Acosta, I. F.; Gasperini, D.; Chételat, A.; Stolz, S.; Santuari, L.; Farmer, E. E.; Role of NINJA in root jasmonate signaling Proc. Natl. Acad. Sci. U.S.A. 110, 15473-15478, (2013) DOI: 10.1073/pnas.1307910110

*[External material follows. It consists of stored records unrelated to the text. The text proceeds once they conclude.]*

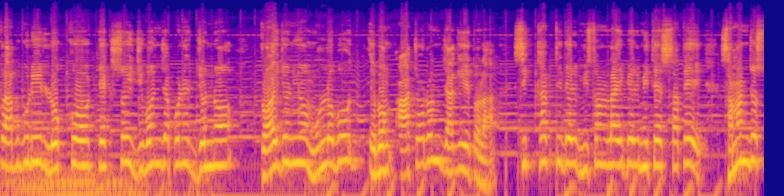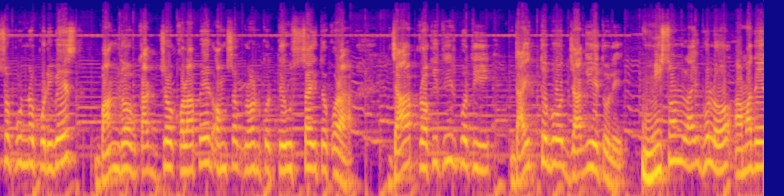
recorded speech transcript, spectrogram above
ক্লাবগুলির লক্ষ্য টেকসই জীবনযাপনের জন্য প্রয়োজনীয় মূল্যবোধ এবং আচরণ জাগিয়ে তোলা। শিক্ষার্থীদের মিশন লাইফের মিথের সাথে সামঞ্জস্যপূর্ণ পরিবেশ বান্ধব কার্যকলাপের অংশগ্রহণ করতে উৎসাহিত করা, যা প্রকৃতির প্রতি দায়িত্ববোধ জাগিয়ে তোলে। মিশন লাইভ হলো আমাদের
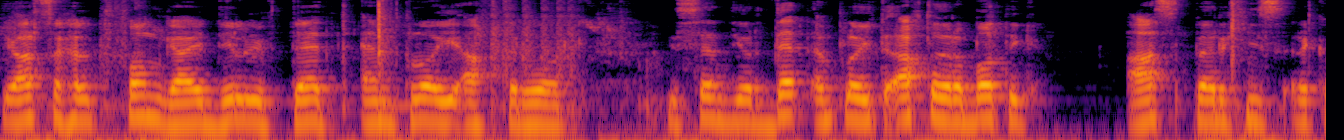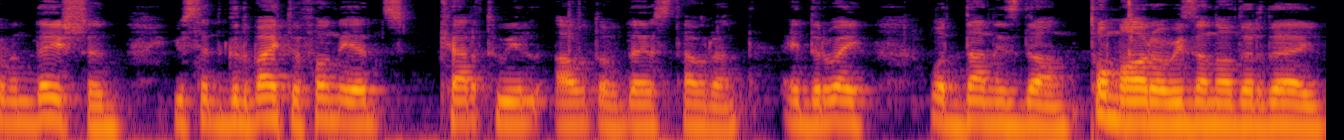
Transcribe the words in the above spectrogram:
You also helped phone guy deal with dead employee after work. You sent your dead employee to After Robotic as per his recommendation. You said goodbye to Fonny and cartwheel out of the restaurant. Either way, what done is done. Tomorrow is another day.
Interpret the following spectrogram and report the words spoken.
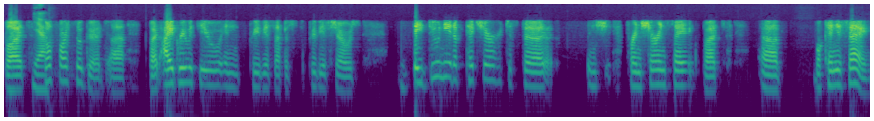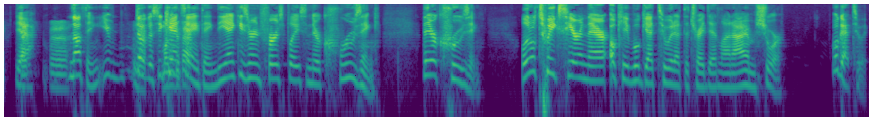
but Yeah. so far so good. Uh, but I agree with you in previous episodes, previous shows. They do need a pitcher just to, ins- for insurance sake, but uh, what can you say? Yeah. Uh, Nothing. You Douglas, you can't say best. anything. The Yankees are in first place and they're cruising. They're cruising. Little tweaks here and there. Okay, we'll get to it at the trade deadline. I am sure. We'll get to it.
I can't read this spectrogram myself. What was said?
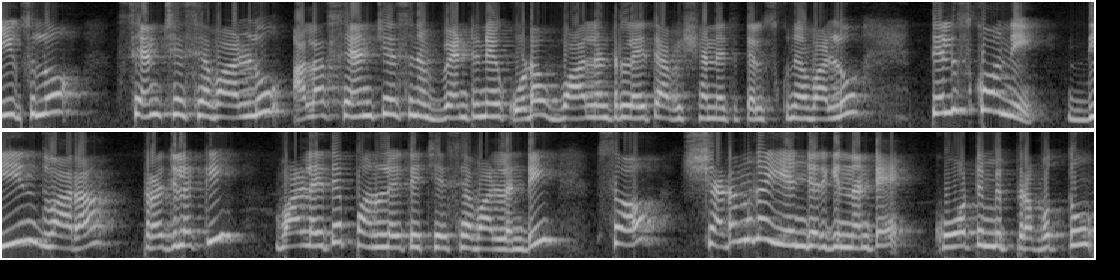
ఈలో సెండ్ చేసేవాళ్ళు అలా సెండ్ చేసిన వెంటనే కూడా వాలంటీర్లు అయితే ఆ విషయాన్ని అయితే తెలుసుకునే వాళ్ళు తెలుసుకొని దీని ద్వారా ప్రజలకి వాళ్ళైతే పనులైతే చేసేవాళ్ళండి. సో సడన్గా ఏం జరిగిందంటే కూటమి ప్రభుత్వం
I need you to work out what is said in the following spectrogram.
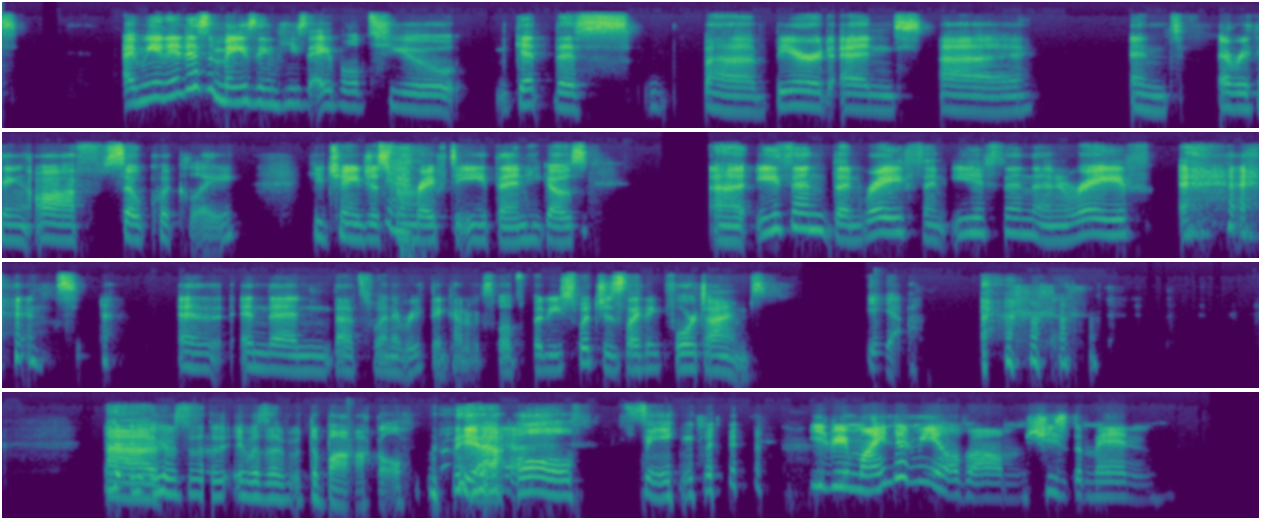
i mean it is amazing he's able to get this uh beard and uh and everything off so quickly he changes from Rafe to Ethan. He goes, uh, Ethan, then Rafe, then Ethan, then Rafe, and and and then that's when everything kind of explodes. But he switches, I think, four times. Yeah. Uh, it, it was a, it was a debacle. yeah. the whole scene. it reminded me of um she's the man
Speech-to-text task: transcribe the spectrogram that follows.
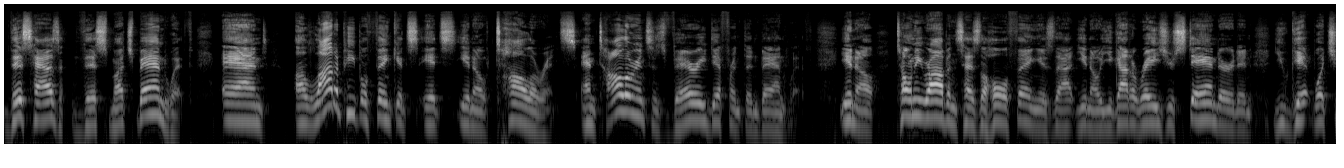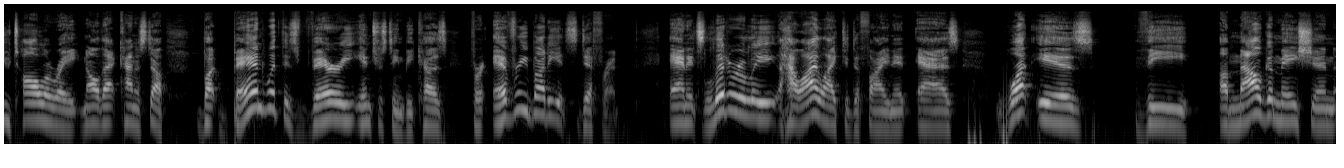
this has this much bandwidth. And a lot of people think it's it's you know tolerance and tolerance is very different than bandwidth you know tony robbins has the whole thing is that you know you got to raise your standard and you get what you tolerate and all that kind of stuff. But bandwidth is very interesting because for everybody it's different. And it's literally how i like to define it as what is the amalgamation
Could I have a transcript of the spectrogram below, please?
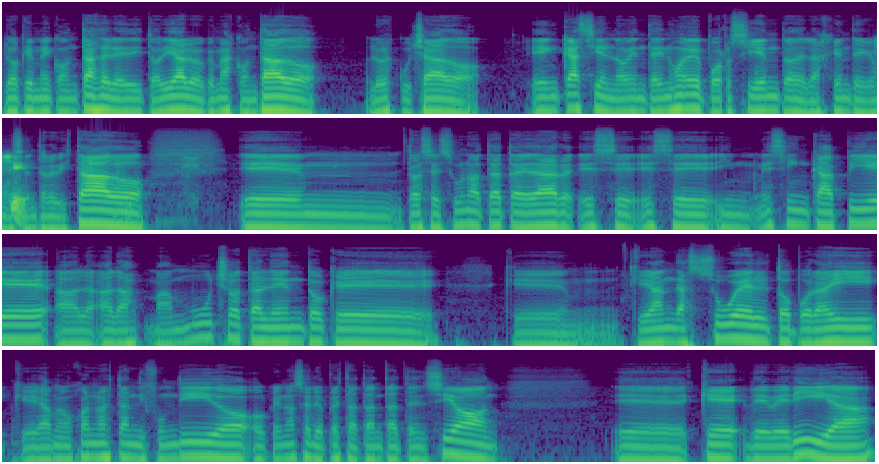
lo que me contás de la editorial, lo que me has contado, lo he escuchado en casi el 99% de la gente que hemos Sí. entrevistado. Eh, entonces uno trata de dar ese, ese, ese hincapié a, la- a la- a mucho talento que, que, que anda suelto por ahí, que a lo mejor no es tan difundido o que no se le presta tanta atención, eh, que debería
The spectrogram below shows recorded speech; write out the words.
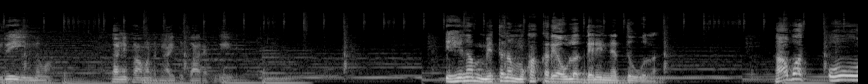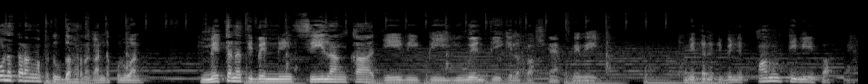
ඉරේ ඉන්නවා. ගණිකා මඩගේ අයිතිකාරයෙක් ගේ. එහෙනම් මෙතන මොකක් හරි අවුලක් දැනෙන්නේ නැද්ද ඕගොල්ලන්? තවත් ඕන තරම් අපිට උදාහරණ ගන්න පුළුවන්. මෙතන තිබෙන්නේ ශ්‍රී ලංකා JVP UNP කියලා ප්‍රශ්නයක් නෙවෙයි. මෙතන තිබෙන්නේ පන්තිමේ ප්‍රශ්නයක්.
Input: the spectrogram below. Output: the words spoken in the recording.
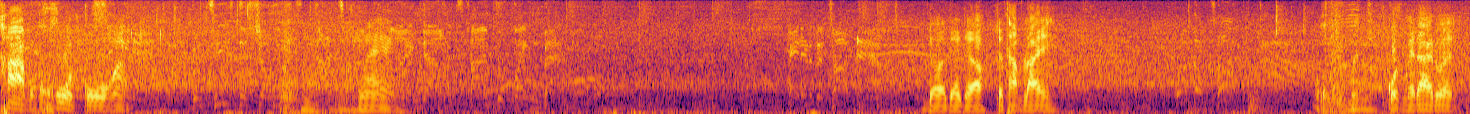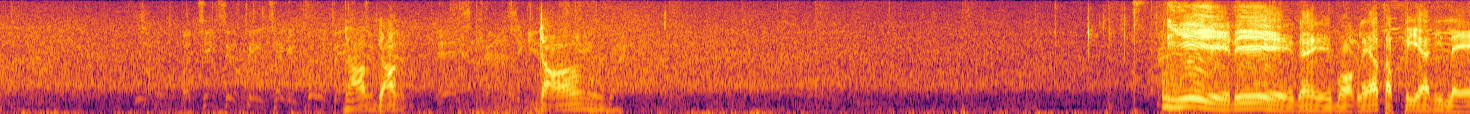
ท่ามันโคตรโกงอะแม่งเดี๋ยวเดี๋ยวเดี๋ยวจะทำไร โอ้มันกดไม่ได้ด้วยยองยองยอง นี่นี่ได้บอกแล้วตะเปียนี่แหละ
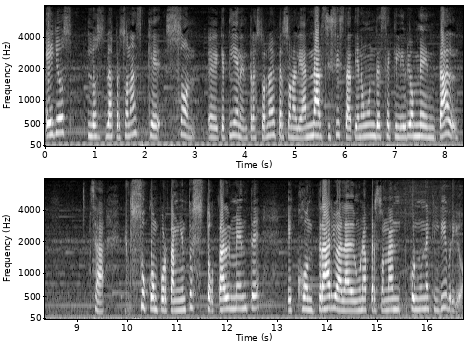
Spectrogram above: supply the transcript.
ellos, los, las personas que son, eh, que tienen trastorno de personalidad narcisista, tienen un desequilibrio mental. O sea, su comportamiento es totalmente eh, contrario a la de una persona con un equilibrio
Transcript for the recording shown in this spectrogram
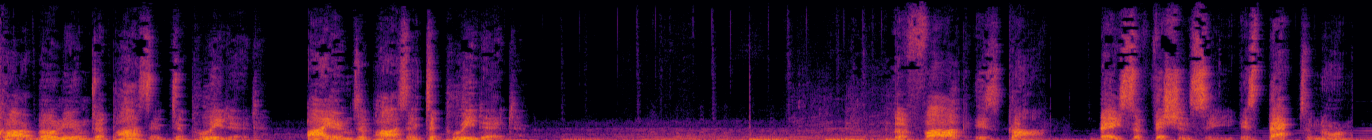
Carbonium deposit depleted. Iron deposit depleted. The fog is gone. Base efficiency is back to normal.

Wound responses in plants have to be coordinated between organs so that locally reduced growth in a wounded tissue is balanced by appropriate growth elsewhere in the body. We used a JASMONATE ZIM DOMAIN 10 (JAZ10) reporter to screen for mutants affected in the organ-specific activation of jasmonate (JA) signaling in Arabidopsis thaliana seedlings. Wounding one cotyledon activated the reporter in both aerial and root tissues, and this was either disrupted or restricted to certain organs in mutant alleles of core components of the JA pathway including COI1, OPR3, and JAR1. In contrast, three other mutants showed constitutive activation of the reporter in the roots and hypocotyls of unwounded seedlings. All three lines harbored mutations in Novel Interactor of JAZ (NINJA), which encodes part of a repressor complex that negatively regulates JA signaling. These ninja mutants displayed shorter roots mimicking JA-mediated growth inhibition, and this was due to reduced cell elongation. Remarkably, this phenotype and the constitutive JAZ10 expression were still observed in backgrounds lacking the ability to synthesize JA or the key transcriptional activator MYC2. Therefore, JA-like responses can be recapitulated in specific tissues without changing a plant’s ability to make or perceive JA, and MYC2 either has no role or is not the only derepressed transcription factor in ninja mutants. Our results show that the role of NINJA in the root is to repress JA signaling and allow normal cell elongation. Furthermore, the regulation of the JA pathway differs between roots and aerial tissues at all levels, from JA biosynthesis to transcriptional activation.
IPB Mainnav Search